Chapter 1 Engagement – providing full access to the broad horizon of understanding for the reader to find their personally engaging link to the topic of the inquiry-based approach.
Chapter 2 Exploration – what she presented in the introductory chapter also shows through a case study! Through highlighting the critical role of visual, embodied, and language representations in the inquiry-based learning process, this chapter opens many ways to explore more.
Chapter 3 Explanation – using the conceptual framework of scientific literacy, this chapter presents scientific language representations in a complex way. This chapter explains how to adapt the cognitive domains and science learning discussions in learning interactions and language performances to reach higher scientific representations, such as the SOLO taxonomy.
Chapter 4 Elaboration – highlights the role of the teacher in developing the scientific learning discourse needed to develop scientific competency. Using a specific conceptual framework of dialogical teaching helps identify principles, rules, and expected and observable behaviors for practical development. She recommends strategies, tools, and behavioral repertoires for both teachers and students for practical application.
Chapter 5 Elaboration - indicates that the half-century-old discourse on cooperative learning obtains the results that the literature expects from inquiry-based science education. Thus, the discourse of cooperative learning provides a conceptual and practical framework for the realization of inquiry-based learning built on persuasive evidence. This chapter also presents several elements, strategies, and ready-to-use tools for developing the practice.
Chapter 6 Evaluation – for understanding evaluation, already has presented practical examples during the chapters of the elaboration. It links the criterion-oriented scientific literacy model to practice and simultaneously gives a possible conceptual framework for evaluation.
Multiple visual and language representations for deeper understanding

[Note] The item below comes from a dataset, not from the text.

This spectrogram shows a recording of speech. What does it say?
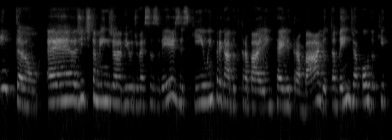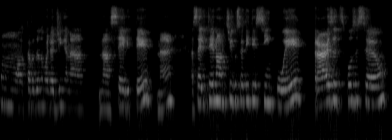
Então, é, a gente também já viu diversas vezes que o empregado que trabalha em teletrabalho, também de acordo aqui com, estava dando uma olhadinha na, na CLT, né? A CLT no artigo 75E traz a disposição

Not only does Gillies provide a more structured language representation for the reader by editing each chapter and the whole volume, but she also shares visual organizers that can be used immediately in practice – on the subject of each chapter. As the author, she uses a broad repertoire of linguistic representations for helping readers' understanding - as she recommends using multiple representations for the inquiry-based science learning process. She works with a sharpest possible repertoire: explanatory texts, literal question patterns, question forms, aspect repertoires, criteria lists, specific language vignettes are presented to the readers by any chapter they wish to study. It allows the reader to get engaged, explore, understand, elaborate their practice, and evaluate inquiry-based science education according to scientifically based criteria.
Inquiry-based science education - at the heart of the cooperative discourse
From the cooperative learning discourse aspect, the author wrote this book from the heart of cooperative learning for the discourse of science teaching! The focus of inquiry-based science teaching was always in the middle of the investigation and practice of the cooperative discourse. Anyone can easily recognize how deeply all the aspects and practical elements of inquiry-based science education are deeply rooted in the heart of the more than 50-year-old cooperative learning discourse itself.